We have a very small front yard and would like to get rid of our lawn entirely. Any suggestions for ground cover? The area gets some afternoon sun, and we will put in flagstone stepping stones, so would like something that could grow around (and not overtake) the stones. We are also considering just using gravel instead of the ground cover. We will have greenery in the form of bushes, garden, etc.
You're talking about a very hot situation, so you would need some heat loving plants. I would consider some grasses such as panicum or calamagrostis or the fine, clumping prairie dropseed.
I put in a bed for several kinds of pumpkin and butternut squash. I have nasturtium and sunflowers mixed in as I read they are good companion plants. Last year I had to hand pollinate. Hopefully the flowers will draw enough bees. If not, any tips on hand pollinating (or pumpkins in general)? Will I need to hand pollinate the butternut squash, as well?
You shouldn't have to hand pollinate, but know that they will set male flowers first and then fewer female blooms later. It's important to have more than one vine to promote growth, and then generally encourage pollinators by having nectar bearing flowers such as zinnias, even marigolds, and don't use pesticides.
I seem to have ants going to town on my strawberries meaning every time we go out to pick them we find nice ripe strawberries covered in holes (I'm assuming its the ants anyway, they're crawling all over them). Additionally there is another bug (haven't identified it yet) that seems to be causing gall like growths on the berries (these start to take shape before the berries ripen). Do you have any suggestions for eradicating these insects? I'd prefer to abstain from chemical warfare, but I'm not opposed to it since I'll start that up when I find the first stink bug on my tomatoes (any advice for them?).
The ants maybe taking advantage of the holes, but they're not causing it, it's slugs. You can use iron phosphate, or just go out there in the evening. Wear gloves if you are handpicking, the slime is unpleasant. (Nothing like stating the obvious).
I love your work, you really inspiring this budding gardner! We planted a southern magnolia last year. It was full of leaves but no flowers. THIS YEAR it has shed many leaves and is starting to look like a Charlie Brown Christmas tree -- I can see right thru it! However, there are a couple of flowers and the stems look green so it seems that its not dying (is it?) Any suggestions?
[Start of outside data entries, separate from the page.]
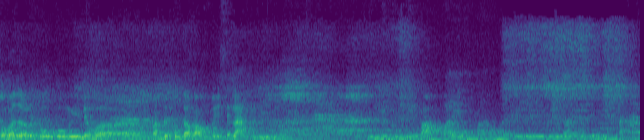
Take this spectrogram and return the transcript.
có bao giờ cô cô nghĩ nếu mà Văn Đức không đá bóng thì sẽ làm cái gì thì mình cũng hy vọng vậy nhưng mà không biết vì vì là cái mình đã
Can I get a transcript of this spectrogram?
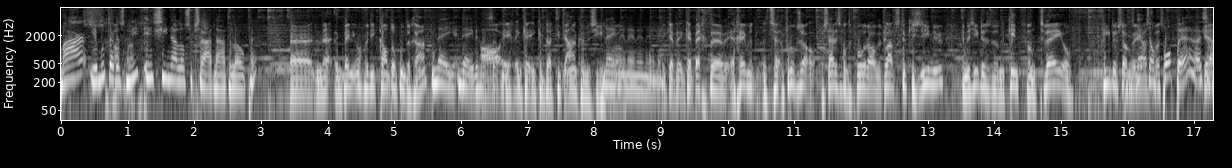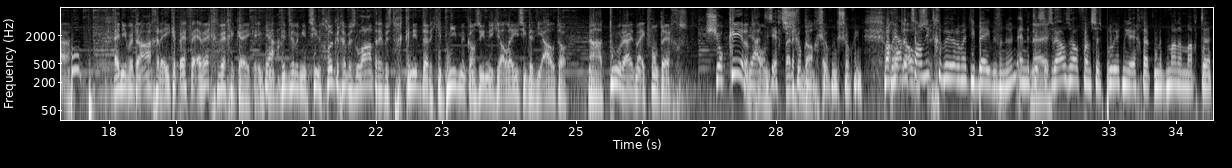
maar je moet haar dus Oh, niet in China los op straat laten lopen. Hè? Eh, nee, ik weet niet of we die kant op moeten gaan. Nee, nee, dat Oh, niet. ik, ik heb dat niet aan kunnen zien. Nee, nee, nee, nee, nee. nee. Ik heb, ik heb echt, op een gegeven moment, vroeger zo, zeiden ze van tevoren ook, ik laat een stukje zien nu. En dan zie je dus dat een kind van twee of vier of zo. Het is net zo'n pop, hè? Hij is Ja. zo'n pop. En die werd dan aangereden. Ik heb even weg, weggekeken. Ik, Ja. dit, wil ik niet zien. Gelukkig hebben ze later hebben ze het geknipt dat je het niet meer kan zien. Dat je alleen ziet dat die auto naar haar toe rijdt. Maar ik vond het echt chockerend Ja, het is echt shocking, shocking, shocking. Maar, Maar ja, dat zal niet gebeuren met die baby van hun. En het is dus wel zo van, ze probeert nu echt dat met mannenmacht de,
Thank you!
Thank you. Southern magnolias experience serious leaf drop from May to July. That's normal. They also take years to flower abundantly. Be patient.
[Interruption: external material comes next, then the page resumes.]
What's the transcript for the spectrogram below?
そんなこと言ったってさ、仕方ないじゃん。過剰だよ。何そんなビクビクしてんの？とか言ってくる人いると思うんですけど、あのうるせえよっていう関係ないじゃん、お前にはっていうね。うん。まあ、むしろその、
I have a virus in my garden (according to the ag people) which has been there since I bought the Bonnie-infected seed some years ago. The tomato plants will grow to about 3.5 feet, and then wilt and die. I am using magnesium currently, but it...and other remedies have had zero effect. Is there any chemical I can use to correct this problem? Small garden; about 1000 sq feet, but I have no where else to plant the garden.
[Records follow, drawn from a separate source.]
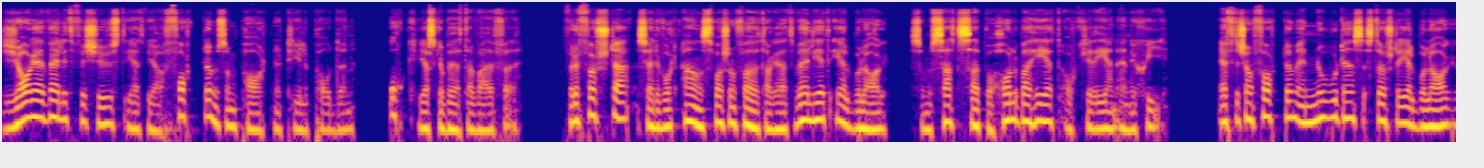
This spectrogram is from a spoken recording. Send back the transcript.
Jag är väldigt förtjust i att vi har Fortum som partner till podden och jag ska berätta varför. För det första så är det vårt ansvar som företagare att välja ett elbolag som satsar på hållbarhet och ren energi. Eftersom Fortum är Nordens största elbolag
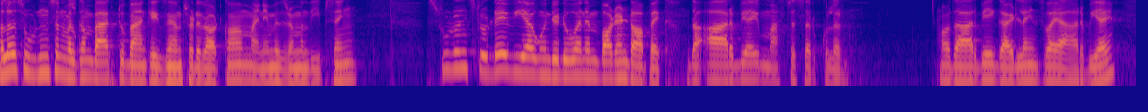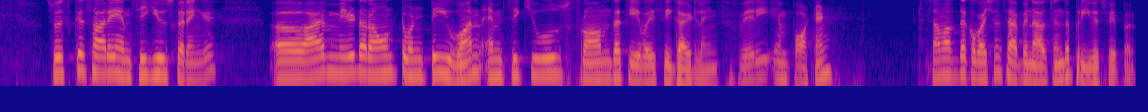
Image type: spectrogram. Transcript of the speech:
Hello students and welcome back to bankexamstudy.com. My name is Ramandeep Singh. Students, today we are going to do an important topic, the RBI Master Circular or the RBI guidelines by RBI. So इसके सारे MCQs करेंगे. Uh, I have made around 21 MCQs from the KYC guidelines. Very important. Some of the question have been asked in the previous paper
You can't spray against virus. Virused plants should be removed and trashed. I would go with a non-nightshade plant there for a while, and in future get tomato varieties bred for virus resistance.
I have what I believe is a vigorous "crop" of broad-leaved plantain in my front yard. I have tried everything to get rid of it, including sprays (which I try to avoid). It persists in coming back, even when I think I have eradicated it. Any suggestions? (other than put it in my salad?)
I use a combination trowel and serrated blade tool to dig them out.
I put down my compost (I have a big bin) in the spring and, before I could plant, some tomato and pumpkin plants popped up. I've decided to keep them but what can I do next year to prevent this from happening again? I didn't realize seeds could be so hardy. Thanks.
Just pull them and trash them. They're probably cherry tomatoes, which seem to reseed with abandon. I like to select my own varieties, which is why I don't keep them. But you could if you are being thrifty.
My argula came up but it's flowering and very sparse in the leaves. What is going on?
Sorry, we've run out of time. Arugula doesn't like our hot summers. Pull it, and sow some fresh seed in late August for a fall crop. Thanks for all your questions.